Closing Out the Meeting
You’ve finally made it to the end of your, hopefully, short and successful meeting! Now, before you let everyone leave, you need to make sure everyone knows what they need to do after they leave. Save about three to five minutes at the end of your meeting to recap decisions made and each person’s action item. This can be as quick as “Ok, just so we’re all on the same page before we go, we decided that we are going to end working on the Mad Men Suit Identifier app due to lack of customer interest. James, you are going to speak with Legal regarding the implications of using the Game of Thrones logo in next month’s commercials. And, Mike, you are going to research new chairs for the conference room and send an email to everyone with price points and suggestions. Everyone clear on their tasks?” Make sure everyone responds, because that is what creates accountability. Everyone knows what is expected of them, and they can be held to it. That’s not a bad thing. Accountability is one of the things that makes the world work.
Before I finish up, I thought I would share one of my “bad meeting” examples.
What you see below is real. I am leaving it generic to protect the identities of those involved.
EXAMPLE: Service Inc. has two separate departments who both perform outreach to their customers. One department is the service department, which receives all of the general Customer Service calls and also makes general outreach to customers when it is close to time to replenish their stock or just to check in on them. The other department is the actual sales department who set up the accounts originally and helps customers make informed decisions about which products to choose and also work with customers when it is time to renew their contracts. This group also calls and emails customers just to check in on them. Additionally, various members of each team would assist with communications when members of their group were out of the office or falling behind. As you can imagine, customers were confused about who specifically to contact when they had questions.
So, a meeting was held to plan a merger of the two departments. The agenda was sent out with one item “Department merger discussion”. It was scheduled from 8am to 11am. I arrived to the meeting room at 7:58am to find it completely empty. I went back to my desk to make sure I read the invite correctly and to make sure the meeting hadn’t been moved. While I am at my desk, I see several people who I thought were leading the meeting walking in the front doors. It is now 8:03am and they do not seem to be rushing. Several other attendees are now moving to the conference room, so I join them and we wait for everything to start. It did. At 8:11am. It is 8:15am before conversation on the topic of the meeting begins, and we spend the next 10 minutes listening to a review of the issue that caused us to hold the meeting. Over the next 40 minutes we discussed some customer experiences that were related to the issue at hand, but we also discussed bacon, starfish, and tandem bicycles. It is now right about 9am…2 more hours.

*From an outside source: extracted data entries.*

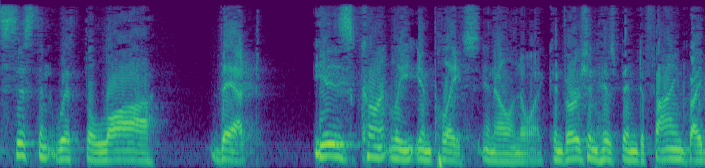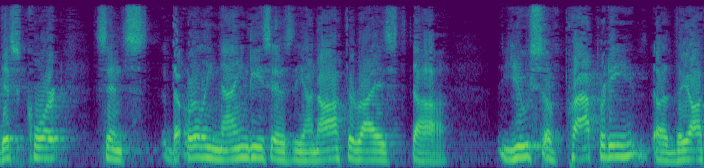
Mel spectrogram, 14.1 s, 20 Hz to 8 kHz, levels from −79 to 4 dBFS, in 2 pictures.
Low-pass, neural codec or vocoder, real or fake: 7.2 kHz; none; real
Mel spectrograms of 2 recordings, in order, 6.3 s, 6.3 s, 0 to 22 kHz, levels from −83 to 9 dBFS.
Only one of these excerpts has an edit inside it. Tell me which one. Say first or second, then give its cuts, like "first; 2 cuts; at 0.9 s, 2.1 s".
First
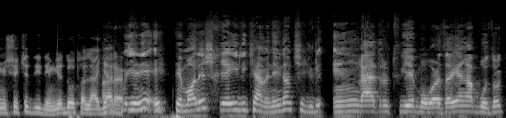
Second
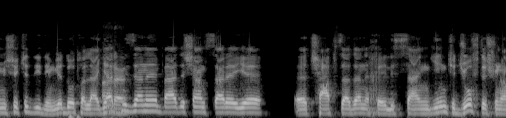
first; 1 cut; at 1.5 s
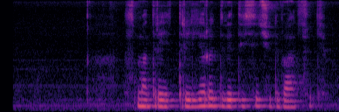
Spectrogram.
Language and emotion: Russian, neutral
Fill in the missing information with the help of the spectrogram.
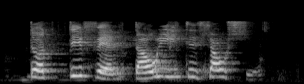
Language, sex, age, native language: Icelandic, female, 7, Icelandic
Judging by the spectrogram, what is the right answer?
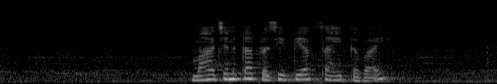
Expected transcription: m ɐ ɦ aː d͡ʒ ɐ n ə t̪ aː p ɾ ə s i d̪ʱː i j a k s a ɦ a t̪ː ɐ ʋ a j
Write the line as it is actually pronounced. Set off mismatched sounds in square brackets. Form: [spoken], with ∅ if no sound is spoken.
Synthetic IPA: m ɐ ɦ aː d͡ʒ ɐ n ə t̪ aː p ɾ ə s i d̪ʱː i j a k s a ɦ [i] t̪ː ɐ ʋ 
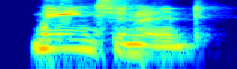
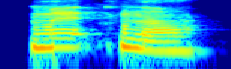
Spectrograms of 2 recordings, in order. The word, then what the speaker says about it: maintenant: So, the first part here will show how I would probably say it if I was not Francophone. Maintenant. And then this one here will give it with a French pronunciation.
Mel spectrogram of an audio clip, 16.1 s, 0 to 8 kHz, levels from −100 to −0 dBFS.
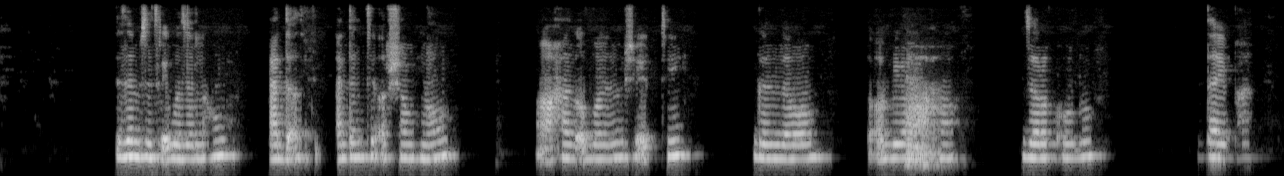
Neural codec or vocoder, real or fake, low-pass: none; real; 7.2 kHz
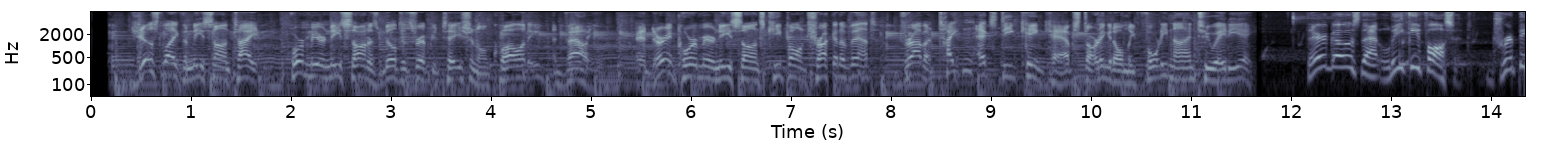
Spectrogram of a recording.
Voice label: Commercial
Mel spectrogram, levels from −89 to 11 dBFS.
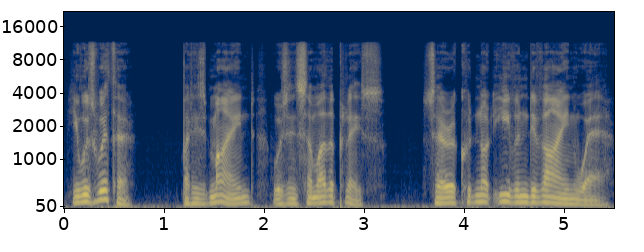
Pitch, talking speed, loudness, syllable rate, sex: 110 Hz, 195 wpm, -17 LUFS, 5.7 syllables/s, male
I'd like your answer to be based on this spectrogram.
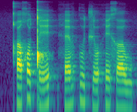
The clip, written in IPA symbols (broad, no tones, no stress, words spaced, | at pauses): qʰɯχ uǃe | hɛv kut͡ʃo hexʌw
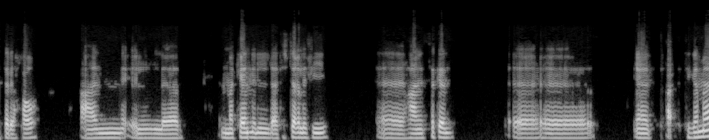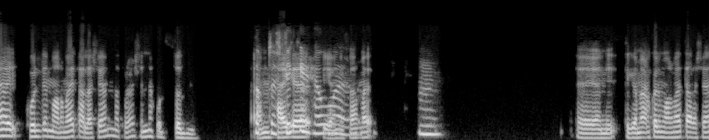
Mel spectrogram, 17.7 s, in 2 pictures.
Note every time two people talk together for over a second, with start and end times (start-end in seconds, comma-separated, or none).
12.1-13.3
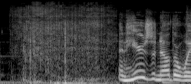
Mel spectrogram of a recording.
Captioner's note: graphics whooshing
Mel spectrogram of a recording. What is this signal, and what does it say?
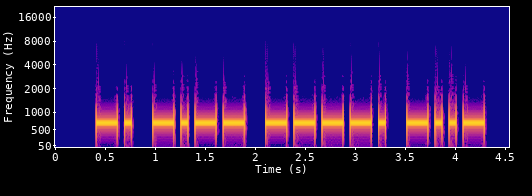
Morse code, heard as a keyed tone, about 17 wpm, 700 Hz. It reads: NY9X
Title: K1USN SST QSO Practice - 17wpm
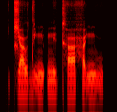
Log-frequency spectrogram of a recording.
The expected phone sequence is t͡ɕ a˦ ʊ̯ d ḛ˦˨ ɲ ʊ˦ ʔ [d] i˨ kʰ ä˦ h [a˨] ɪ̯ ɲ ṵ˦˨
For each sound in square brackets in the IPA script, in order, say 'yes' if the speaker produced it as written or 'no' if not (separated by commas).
no, no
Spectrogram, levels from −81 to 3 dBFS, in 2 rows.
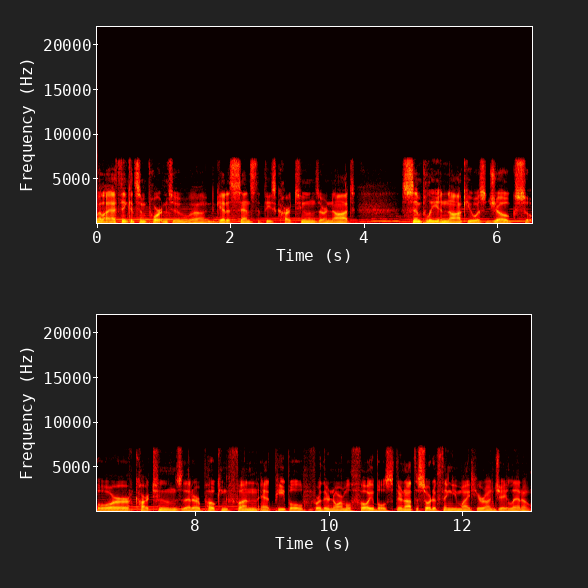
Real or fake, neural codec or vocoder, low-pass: real; none; 7.2 kHz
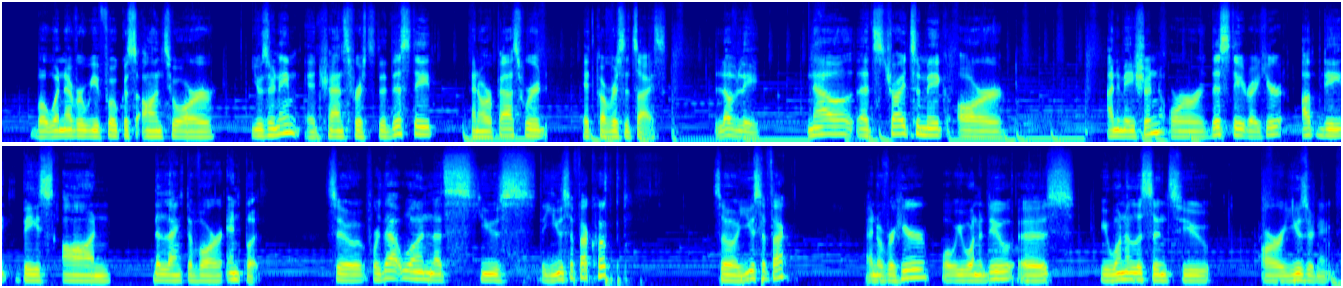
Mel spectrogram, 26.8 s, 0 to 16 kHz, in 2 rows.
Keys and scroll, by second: 19.4 Return, 19.6-20.6 typing, 20.7 Down, 20.9 Return, 22.0 shift+9, 22.6 Right, 23.2 =, 23.5 shift+., 23.8 shift+[, 24.2 Return, 24.6 Down, 24.9 Left, 25.6-26.7 typing, 26.2 Left.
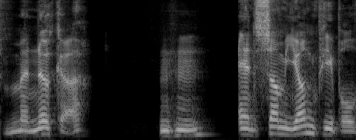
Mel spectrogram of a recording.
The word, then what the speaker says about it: Minooka: And I want my pronunciation on this right. It's Minooka, Illinois?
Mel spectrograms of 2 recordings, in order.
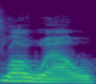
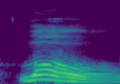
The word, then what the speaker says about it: Lowell: But whenever the characters seem to pronounce it in the show, they just say like lol, like laugh out loud, lol.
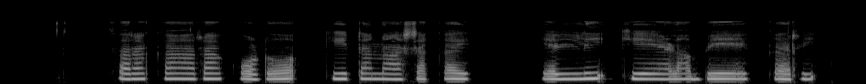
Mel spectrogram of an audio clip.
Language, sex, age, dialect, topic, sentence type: Kannada, female, 31-35, Northeastern, agriculture, question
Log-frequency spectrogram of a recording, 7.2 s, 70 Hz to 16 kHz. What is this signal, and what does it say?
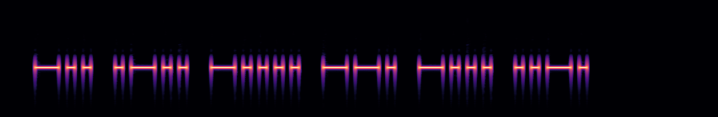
Morse code, heard as a keyed tone, about 15 wpm, 700 Hz. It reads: DL6GBF
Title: DXCC-100 Call Signs - 6 Characters - Repeated 2x - 15wpm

The conversation came back to emails from customers who were confused about who to reach out to when they have questions. This then provided an opportunity for everyone to share a story about either a silly email they received, or a silly email address they came across in our system. As funny as it is, [email protected] is not worthy of the amount of payroll it cost for 13 people to laugh about it for 10 minutes.
Luckily, at around 9:25 I excused myself because I had an overlapping meeting to get to. I assumed the meeting would go on without me and some type of conclusion would be reached. I received a text from one of my teammates that afternoon that said “Meeting = bust. Talked about nothing for another 15 min & decided to hold until we get more direction from Board”.
As you can see, lots of issues there. I hope you find something in this information helpful to you, and perhaps you can put some of it to use in your own company or department.